Advertisement
  1. Florida Politics
  2. /
  3. The Buzz

Florida elections officials puzzle over report their systems were left online

The report in Vice News identified six Florida counties, plus one that researchers couldn’t identify.
Early voting in Miami. [MIAMI HERALD]
Early voting in Miami. [MIAMI HERALD]
Published Aug. 8, 2019

Several Florida elections supervisors are disputing a report in Vice News on Thursday that claimed their elections systems were susceptible to hacking because they were left online, possibly for months.

The report, citing the work of a group of elections security experts, claimed seven Florida counties had exposed their systems. The six counties named in the story are Bradford, Charlotte, Flagler, Wakulla, Miami-Dade and Pasco counties. Researchers told Vice they were unable to identify the seventh county.

But two of those counties, Miami-Dade and Wakulla counties, are disputing the report.

Miami-Dade County’s Deputy Supervisor Suzy Trutie denied the report.

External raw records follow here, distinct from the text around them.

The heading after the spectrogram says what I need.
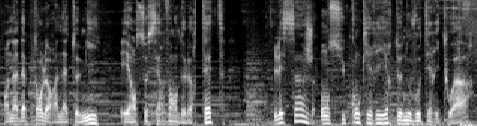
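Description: Deep-voiced man narrating a nature documentary. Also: lively intonation, normal speed, music in the background.

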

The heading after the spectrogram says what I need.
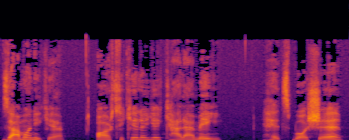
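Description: A woman teaching a language lesson, explaining patiently and repeating each word slowly. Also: medium pitch, a bit bright, dry recording.

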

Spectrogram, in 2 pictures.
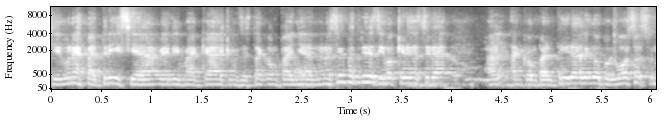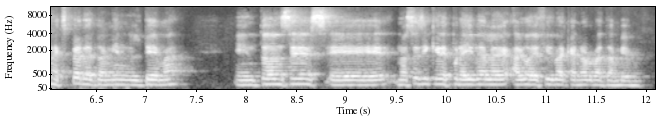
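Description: A man's voice: fairly high pitch, echoey room. A man hosting an online webinar on a video call, reading out feedback and then explaining a point. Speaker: webinar host.

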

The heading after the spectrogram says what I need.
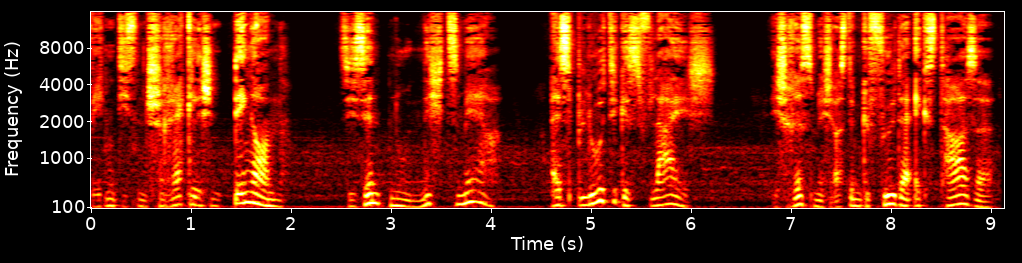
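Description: A man voicing a deranged narrator of a horror tale in a hushed, creeping delivery. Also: medium pitch, slight background noise. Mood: dark ecstasy. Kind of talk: scripted first-person horror narration.

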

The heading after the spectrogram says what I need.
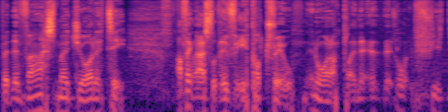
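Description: A man's voice: on the low side, steady tone, fast talker, husky. A middle-aged Scottish man, a podcast host, giving rambling post-match football chat full of restarts and sighs. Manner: rambling, self-interrupting with many restarts and sighs.

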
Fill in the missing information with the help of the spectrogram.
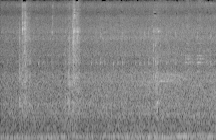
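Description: Steady low rumble of background noise, with two faint clicks about half a second and a second and a half in as a handheld digital multimeter and its probe leads are handled on the bench.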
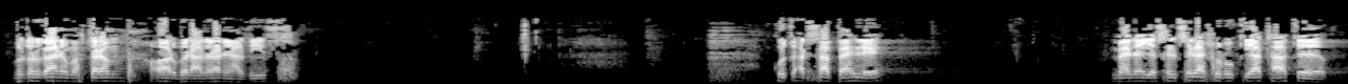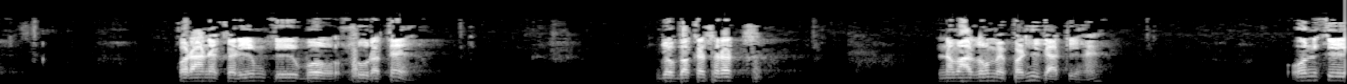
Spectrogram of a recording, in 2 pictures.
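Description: An elderly man speaks calmly in short phrases with pauses between them.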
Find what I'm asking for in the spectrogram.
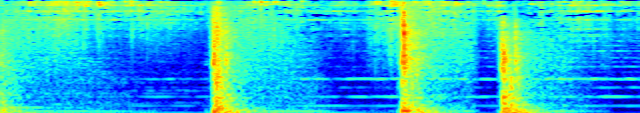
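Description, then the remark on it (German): Three heavy, deep footsteps approach, thudding one after another at an uneven pace, the last two coming quicker, each a dull booming impact over a faint steady hum. “Kasper und Boogerman nahmen im Besprechungsraum Platz und warteten eine gefühlte Ewigkeit, bis sie endlich schwere Schritte vernahmen, die näher zu kommen schienen.”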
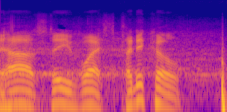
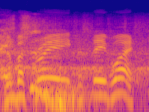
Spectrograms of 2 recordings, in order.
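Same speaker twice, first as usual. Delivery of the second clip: excited; 7 semitones higher than usual. Real, not acted. Commentator reacts to a 180.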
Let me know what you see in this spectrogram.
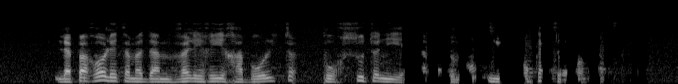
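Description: Speech suppressed in double talk runs from 4.02 to 6.01 s. The talker's voice dips and breaks into pieces, sinking by about 40 dB at its deepest, for roughly a second and a half in total. This is likely an echo canceller that could not separate the talker from the loudspeaker echo while both sides spoke, and so turned everything down.

The other side's voice leaking through appears at 5.29 to 5.35 s, 5.51 to 5.56 s and 5.85 to 6.06 s as brief scraps of a second voice, about 15 to 25 dB below the talker. The likely cause is loudspeaker playback that the canceller failed to remove fully from the microphone.

Background gated by the echo canceller follows at 6.32 to 6.47 s. The room sound drops away for about 150 ms, by about 25 dB at its deepest, then returns. The canceller clamped the microphone hard while the loudspeaker played and released it afterwards. The band stops at 8 kHz, which is normal for call microphone processing.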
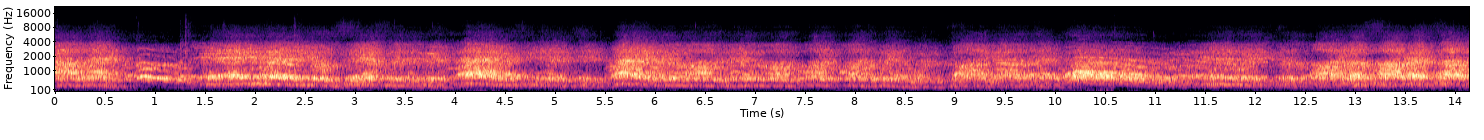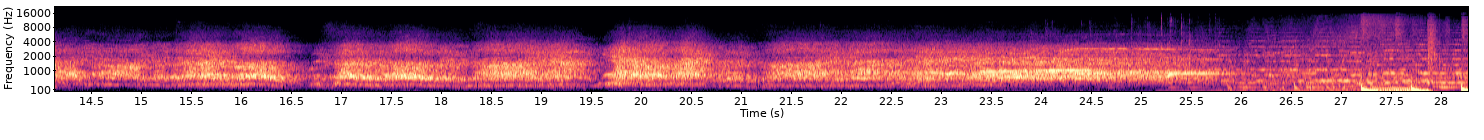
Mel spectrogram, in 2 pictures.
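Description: A packed room of football players and supporters singing the club song together at full voice, with shouts and cheers mixed in.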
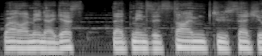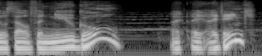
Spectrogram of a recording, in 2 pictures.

She referred reporters to the county’s election security fact sheet, which says the vote tabulation server is held in an isolated network without internet access.

Others contacted by the Times/Herald were unaware of the Vice story or hadn’t had time to read it.

Brian Corley, Pasco County’s supervisor of elections, said it wasn’t his office’s practice to continuously connect the election system to the internet. But he did say that his office deliberately connected the election system to the web during testing and on election night when precincts transmit the unofficial results.

“I would need the time frames and the IP addresses referenced in the article to be able to comment further,” Corley said in an email to the Times/Herald.

Another county, Bradford, said that its system was online for about a day this week for routine maintenance. But the rest of the time, it’s disconnected.

“Our elections server is shut down virtually all the time,” said Bradford County Supervisor Terry Vaughan. “It’s kind of bad luck on our part. The one time we happen to have the server turned on was when (Vice researchers) were looking for it.”

A spokeswoman for Florida Secretary of State Laurel Lee, who oversees the state’s decentralized elections system, said the department is “reviewing the report.”

“Any weaknesses that are identified will be addressed prior to the 2020 elections,” Sarah Revell said in a statement.

Vice’s report said 10 experts on election security had identified 35 back-end systems in 10 states that had been left online, some for up to a year.

The systems are made by voting machine manufacturer Election Systems & Software, and they are designed to collect encrypted vote totals from voting machines on election night, according to the Vice report.

The data it collects is used to provide quick — but unofficial — results on election nights, so that the public, reporters and candidates can call races. Official results are typically stored on memory cards on the machines themselves. They are tabulated later by elections workers, Vice noted.

While the devices are online, they have firewalls intended to keep people from intruding into the connection, according to Vice, which noted that firewalls are not necessarily foolproof.

Normally, the systems are supposed to be online for brief periods, then disconnected from the internet.

Wakulla County Elections Supervisor Henry “Buddy” Wells hadn’t seen the story but didn’t believe his system was left online.

“I’m shocked,” he said. “None of our elections systems are tied into the outside world.”

Bradford County’s Vaughan said that one of the researchers Vice noted called his office on Wednesday asking for publicly available information on the server. But no reporter from Vice had contacted him, and he didn’t know a story was being written about it.

He said there was no penetration of the system while it was online this week. But he said he would be following up with his election system vendors.

“Frankly, we want to know if there’s something that needs to be addressed,” he said.

Herald staff writer Samantha J. Gross contributed to this report.